* **EXERCISE REQUIREMENTS**: Reproduce the material below only from the line with "Script text: Ĝi" to the line with "Mel spectrogram of an", both included, keeping each line exact and dropping the pictures.

* **MATERIAL PROVIDED**:
□ □ □ □ □
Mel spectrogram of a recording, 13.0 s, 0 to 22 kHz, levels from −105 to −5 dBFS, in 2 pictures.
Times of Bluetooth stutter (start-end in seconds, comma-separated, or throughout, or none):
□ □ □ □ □
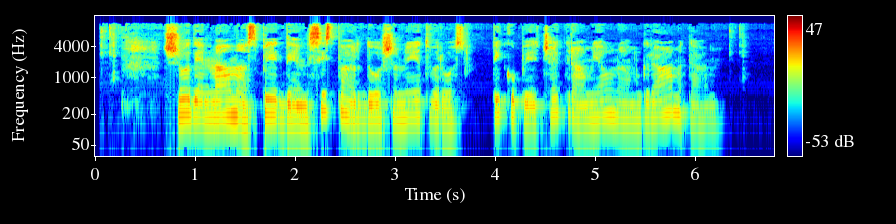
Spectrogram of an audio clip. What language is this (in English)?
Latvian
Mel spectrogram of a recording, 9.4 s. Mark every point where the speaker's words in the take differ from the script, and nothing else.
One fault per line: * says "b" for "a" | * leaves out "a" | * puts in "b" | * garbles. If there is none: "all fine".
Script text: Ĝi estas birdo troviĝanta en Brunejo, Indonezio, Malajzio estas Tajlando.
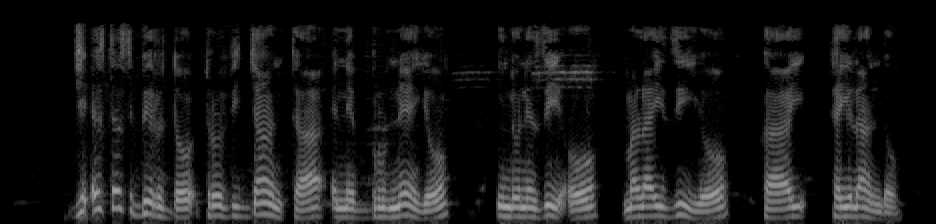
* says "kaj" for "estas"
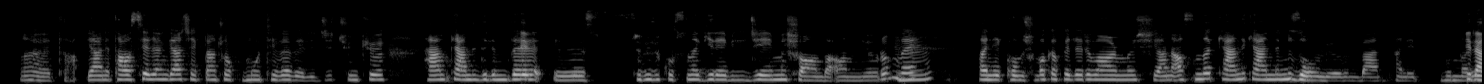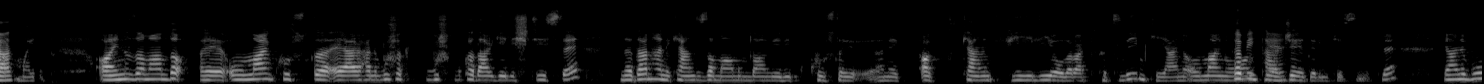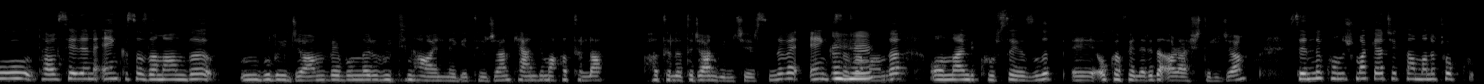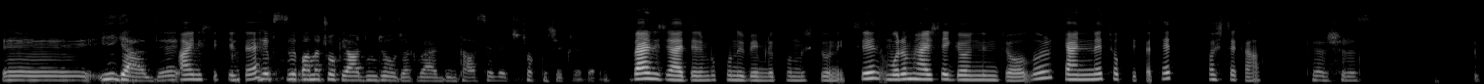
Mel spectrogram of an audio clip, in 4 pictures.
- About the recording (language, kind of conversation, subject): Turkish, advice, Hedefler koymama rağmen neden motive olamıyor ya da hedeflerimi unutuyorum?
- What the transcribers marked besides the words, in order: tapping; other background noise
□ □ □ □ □
* **SOLVED PROBLEM**:
Script text: Ĝi estas birdo troviĝanta en Brunejo, Indonezio, Malajzio estas Tajlando.
* says "kaj" for "estas"
Mel spectrogram of an audio clip, in 4 pictures.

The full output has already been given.